I watched him die. There was nothing I could do about it. There is nothing worse than seeing your child die in any circumstances, but the way he died made it even worse. He’d been beaten and whipped so badly that I barely recognised him. The agony was etched across his face. It was just so cruel. And there was absolutely nothing I could do about it. I was helpless. It’s a mother’s duty to look after her son, but I just stood there, powerless, as his life ebbed slowly away.
To add insult to injury, the soldiers and passers-by mocked him. The soldiers even gambled for his clothing while he was nailed to that cross, dying. I wanted to shout at them, to stop them, to ask them to help my son, or at least ease his suffering in some way, instead of acting as if he was there for their enjoyment. It broke my heart.
And as he hanged there dying, flashbacks came to me of moments that I treasured throughout his life. The moment I first held him and wrapped him in those swaddling bands to protect him from the cold, Bethlehem night; those extraordinary visitors we had when he was born; the first smile; his strange disappearance in Jerusalem; the day he first worked with Joseph in the workshop; the day he told me he was beginning his ministry of teaching and healing.
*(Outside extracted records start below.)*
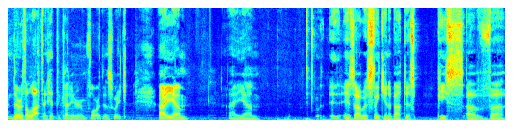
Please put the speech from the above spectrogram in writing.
There was a lot that hit the cutting room floor this week. I um, I um, as I was thinking about this piece of uh,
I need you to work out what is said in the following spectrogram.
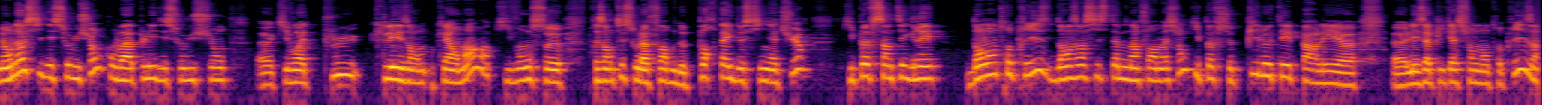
mais on a aussi des solutions qu'on va appeler des solutions qui vont être plus clés en, clés en main, qui vont se présenter sous la forme de portails de signature, qui peuvent s'intégrer dans l'entreprise, dans un système d'information qui peuvent se piloter par les, euh, euh, les applications de l'entreprise,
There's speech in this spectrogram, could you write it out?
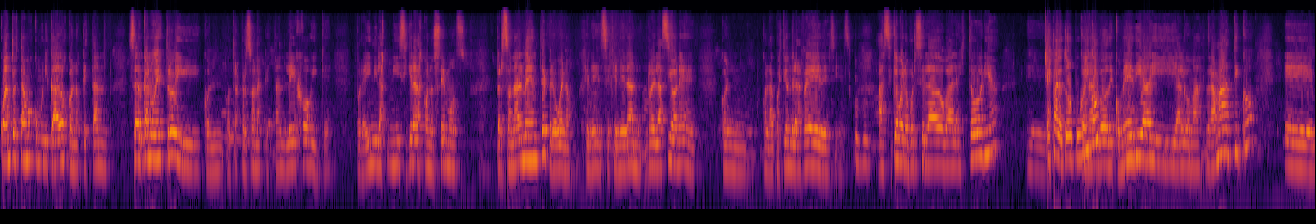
cuánto estamos comunicados con los que están cerca nuestro y con otras personas que están lejos y que por ahí ni, las, ni siquiera las conocemos personalmente, pero bueno, se generan relaciones con, la cuestión de las redes y eso. Así que bueno, por ese lado va la historia. Eh, ¿Es para todo público? Con algo de comedia y algo más dramático. Eh,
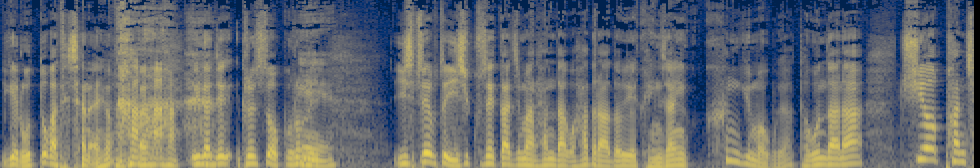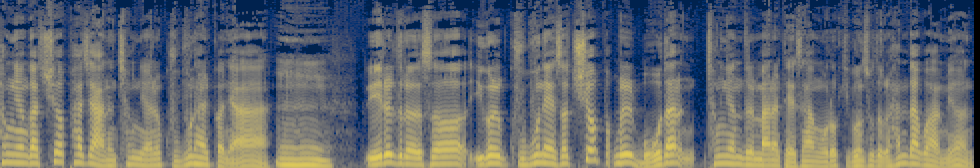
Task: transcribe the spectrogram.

The way he spoke to me, it was clear he was saying goodbye. He knew his message would get him into trouble with the religious and political leaders: I think he knew that they would end up killing him; but it didn’t stop him. Nothing would stop him from carrying out God’s will. And now his journey has ended here; his life in the hands of people who have nothing but hate in their eyes.
He could have complained. He could have given in to self-pity or anger – and would have been perfectly within his rights to do so. After all, he didn’t deserve what was happening to him – it was so unfair! And yet, he was selfless, as usual, thinking of others before himself. He looked at me, and our friend, John, and made sure that I’d be looked after. My dear, dear, son, looking after my interests, when I should be the one looking after him. But out of the deep, deep hurt, healing has come. And he did often say that he would rise again on the third day. Is it foolish to believe that this isn’t the end? Is it possible that out of the darkness, light will come? Jesus has brought hope to so many people. Is it foolish to believe that there is still reason to hope?